At the 2009 ASCO meeting in Orlando, the IALT investigators were back with a vengeance. This time they presented data, again on patients from the adjuvant IALT trial, looking at expression of another DNA repair protein called Mut S Homolog 2 (MSH2) in the patients. MSH2 is also critical to the repair of platinum DNA damage, and while there is some overlap with ERCC1 levels, not all patients overlap with similar levels of the 2 enzymes.
What the investigators found was that levels of MSH2 had a very similar pattern of significance to ERCC1. Namely, patients with low MSH2 levels had markedly better survival with adjuvant chemotherapy, 16 months longer on average than the group not receiving chemotherapy. Those with high levels seemed to get no benefit, and in fact had a median survival 9 months shorter than those who did not get chemo, although this was not statistically significant.
The most interesting part of this was when they looked at both ERCC1 and MSH2 in the same patients, which they were able to do in 658 patients.

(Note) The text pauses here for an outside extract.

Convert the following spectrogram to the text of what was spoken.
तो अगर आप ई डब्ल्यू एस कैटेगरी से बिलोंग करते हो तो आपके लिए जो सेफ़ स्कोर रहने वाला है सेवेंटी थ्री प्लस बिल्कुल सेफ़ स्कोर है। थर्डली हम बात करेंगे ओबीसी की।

What they found was essentially that both ERCC1 and MSH2 had to be low in order for there to be a benefit from adjuvant chemotherapy, and if both were low the median survival was 21 months longer in the chemotherapy-treated group. Patients with low ERCC1 or low MSH2 but high levels of the other enzyme (or if both were high) seemed to get no survival benefit from platinum chemotherapy!
So should we be doing this now? This study would suggest that perhaps a third of the patients getting adjuvant chemotherapy currently actually get a significant benefit from it, and we may be able to tell who they are ahead of time. This probably isn’t quite ready for prime time (OK, I know I use that expression a lot: is anyone else getting sick of it yet?).

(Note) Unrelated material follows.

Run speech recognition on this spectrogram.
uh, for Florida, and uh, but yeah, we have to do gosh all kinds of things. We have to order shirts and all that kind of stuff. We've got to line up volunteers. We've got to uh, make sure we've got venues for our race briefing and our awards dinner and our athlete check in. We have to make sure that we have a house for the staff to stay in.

For one thing, this is only one study that has yet to be replicated by anyone else. Also, what are the alternatives to platinum chemotherapy for the patients with high levels of these enzymes? Should they get chemotherapy without platinum, such as gemcitabine and Taxotere? And where is the best cutoff of levels of these proteins? The authors used an arbitrary cutoff for saying tumors were “low” or “high” expressing, but can we truly say that there is no benefit to any of the patients on the borderline?
So the question REAL question is this: will this now prove to be enough evidence to stimulate some prospective trials using these markers? I know that trials looking at ERCC1 were planned, but have no idea where they are in development. This study would suggest that they should probably be amended to look at MSH2 also. Personalized medicine is not always about sexy new markers like EGFR and ALK. Sometimes it is about finding the right way to use what you already have!